Every entry that follows should be repeated exactly; drop the images.

─── EXTRACTED ENTRIES

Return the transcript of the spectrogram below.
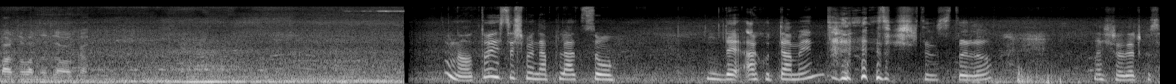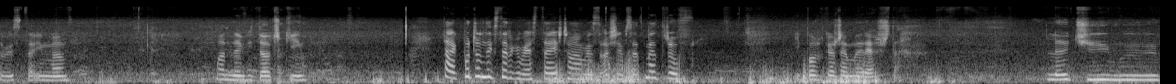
bardzo ładna dla oka. No, to jesteśmy na placu De Achutament, coś w tym stylu. Na środeczku sobie stoimy. Ładne widoczki. Tak, początek Starego Miasta, jeszcze mamy z 800 metrów i pokażemy resztę. Lecimy.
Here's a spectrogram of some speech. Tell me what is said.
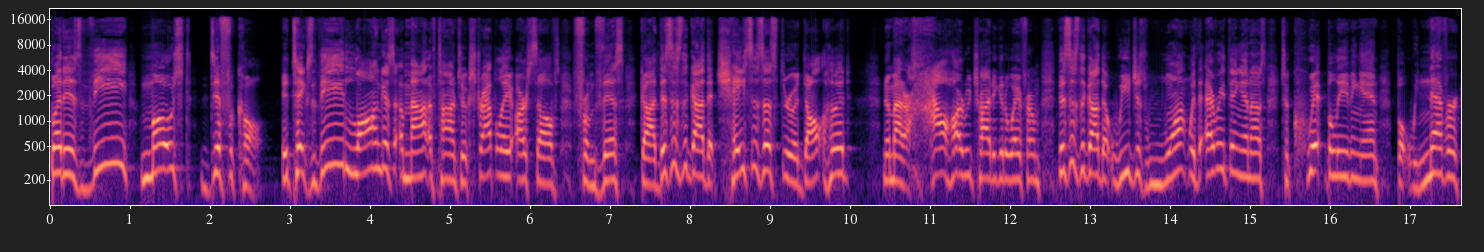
but is the most difficult. It takes the longest amount of time to extrapolate ourselves from this God. This is the God that chases us through adulthood, no matter how hard we try to get away from. This is the God that we just want with everything in us to quit believing in, but we never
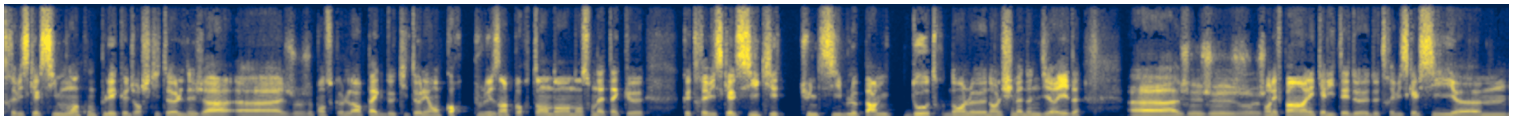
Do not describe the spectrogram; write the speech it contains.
Travis Kelsey moins complet que George Kittle déjà. Je, je, pense que l'impact de Kittle est encore plus important dans, dans son attaque que, que, Travis Kelsey, qui est une cible parmi d'autres dans le, dans le schéma d'Andy Reid. Euh, je j'enlève pas hein, les qualités de, de Travis Kelsey, euh,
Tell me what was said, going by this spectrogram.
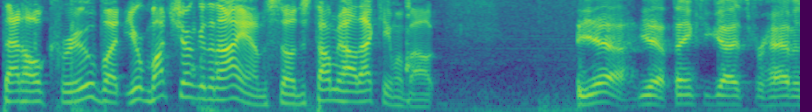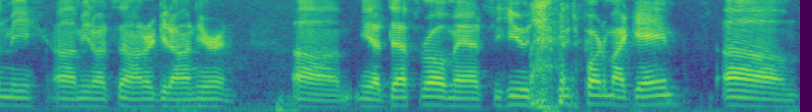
that whole crew, but you're much younger than I am, so just tell me how that came about. Yeah, yeah. Thank you guys for having me. Um, you know, it's an honor to get on here. And um, yeah, Death Row, man, it's a huge, huge part of my game. Um,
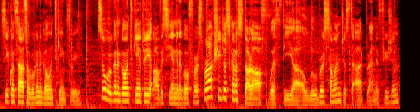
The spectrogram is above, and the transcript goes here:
sequence that, so we're going to go into game three. So we're going to go into game 3, obviously I'm going to go first. We're actually just going to start off with the uh, Aluber summon just to add Brand Fusion.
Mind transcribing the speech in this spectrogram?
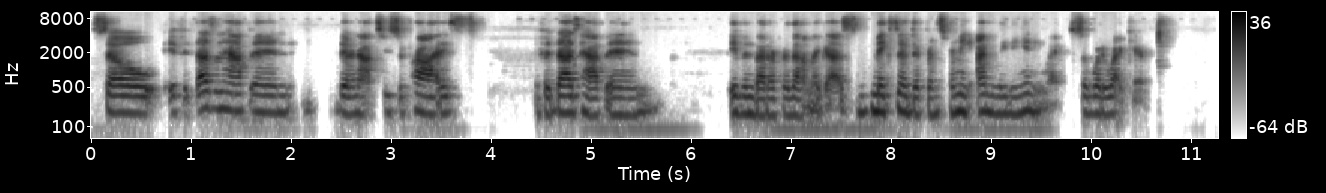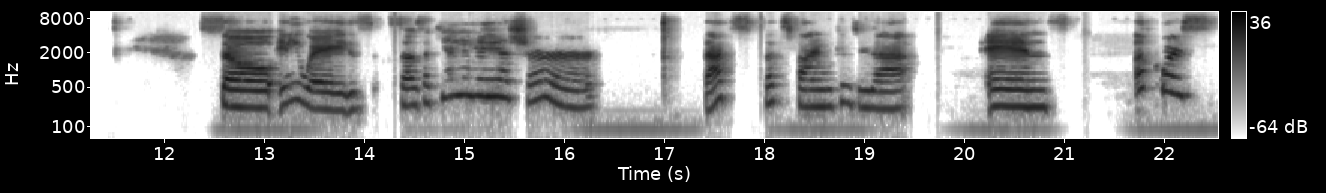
so if it doesn't happen they're not too surprised if it does happen even better for them i guess makes no difference for me i'm leaving anyway so what do i care so anyways, so I was like, yeah, yeah, yeah, yeah, sure. That's that's fine. We can do that. And of course,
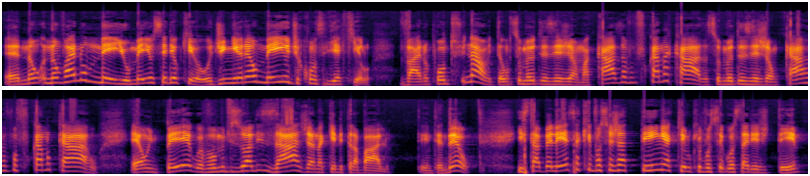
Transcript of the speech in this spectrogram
É, não, não vai no meio, o meio seria o quê? O dinheiro é o meio de conseguir aquilo. Vai no ponto final. Então, se o meu desejo é uma casa, eu vou focar na casa. Se o meu desejo é um carro, eu vou focar no carro. É um emprego, eu vou me visualizar já naquele trabalho. Entendeu? Estabeleça que você já tem aquilo que você gostaria de ter.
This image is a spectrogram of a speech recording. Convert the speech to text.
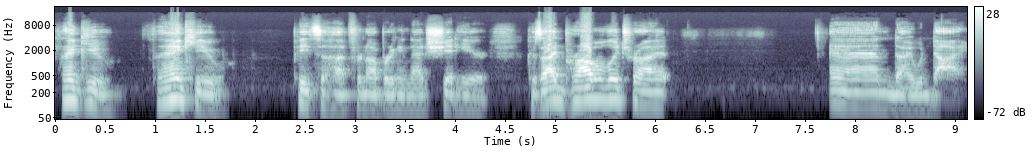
Thank you. Thank you, Pizza Hut, for not bringing that shit here. Because I'd probably try it and I would die.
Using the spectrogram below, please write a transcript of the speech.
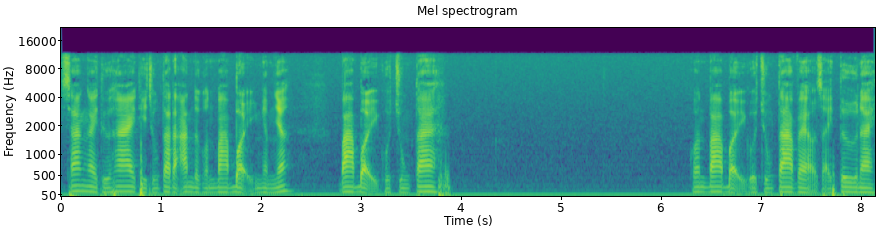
Sang ngày thứ hai thì chúng ta đã ăn được con 37 anh em nhé. 37 của chúng ta. Con 37 của chúng ta về ở giải tư này.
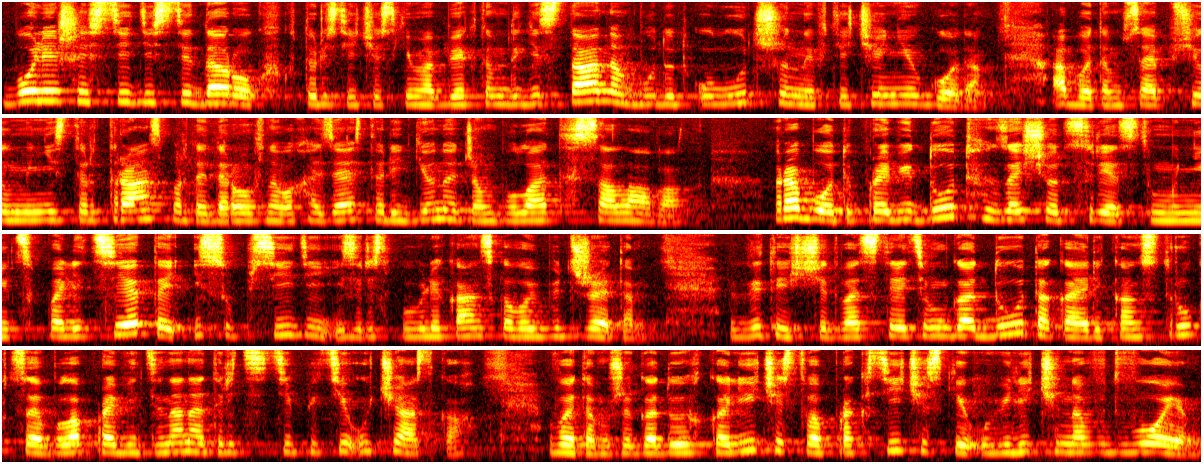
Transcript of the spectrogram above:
Более 60 дорог к туристическим объектам Дагестана будут улучшены в течение года. Об этом сообщил министр транспорта и дорожного хозяйства региона Джамбулат Салавов. Работы проведут за счет средств муниципалитета и субсидий из республиканского бюджета. В 2023 году такая реконструкция была проведена на 35 участках. В этом же году их количество практически увеличено вдвое.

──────

## ANSWER FOR THE TASK
Return the transcript of the spectrogram below.
bardzo ładna dla oka. No, to jesteśmy na placu De Achutament, coś w tym stylu. Na środeczku sobie stoimy. Ładne widoczki. Tak, początek Starego Miasta, jeszcze mamy z 800 metrów i pokażemy resztę. Lecimy.
Here's a spectrogram of some speech. Tell me what is said.
but is the most difficult. It takes the longest amount of time to extrapolate ourselves from this God. This is the God that chases us through adulthood, no matter how hard we try to get away from. This is the God that we just want with everything in us to quit believing in, but we never
Do not describe the spectrogram; write the speech it contains.
Travis Kelsey moins complet que George Kittle déjà. Je, je, pense que l'impact de Kittle est encore plus important dans, dans son attaque que, que, Travis Kelsey, qui est une cible parmi d'autres dans le, dans le schéma d'Andy Reid. Euh, je j'enlève pas hein, les qualités de, de Travis Kelsey, euh,
Tell me what was said, going by this spectrogram.
that whole crew, but you're much younger than I am, so just tell me how that came about. Yeah, yeah. Thank you guys for having me. Um, you know, it's an honor to get on here. And um, yeah, Death Row, man, it's a huge, huge part of my game. Um,
The spectrogram is above, and the transcript goes here:
sequence that, so we're going to go into game three. So we're going to go into game 3, obviously I'm going to go first. We're actually just going to start off with the uh, Aluber summon just to add Brand Fusion.
Mind transcribing the speech in this spectrogram?
so if it doesn't happen they're not too surprised if it does happen even better for them i guess makes no difference for me i'm leaving anyway so what do i care so anyways, so I was like, yeah, yeah, yeah, yeah, sure. That's that's fine. We can do that. And of course,
Transcript of the speech in this spectrogram
É, não, não vai no meio, o meio seria o quê? O dinheiro é o meio de conseguir aquilo. Vai no ponto final. Então, se o meu desejo é uma casa, eu vou focar na casa. Se o meu desejo é um carro, eu vou focar no carro. É um emprego, eu vou me visualizar já naquele trabalho. Entendeu? Estabeleça que você já tem aquilo que você gostaria de ter.
This image is a spectrogram of a speech recording. Convert the speech to text.
Thank you. Thank you, Pizza Hut, for not bringing that shit here. Because I'd probably try it and I would die.
Using the spectrogram below, please write a transcript of the speech.
Sang ngày thứ hai thì chúng ta đã ăn được con 37 anh em nhé. 37 của chúng ta. Con 37 của chúng ta về ở giải tư này.
Transcript of the spectrogram above:
Более 60 дорог к туристическим объектам Дагестана будут улучшены в течение года. Об этом сообщил министр транспорта и дорожного хозяйства региона Джамбулат Салавов. Работы проведут за счет средств муниципалитета и субсидий из республиканского бюджета. В 2023 году такая реконструкция была проведена на 35 участках. В этом же году их количество практически увеличено вдвое.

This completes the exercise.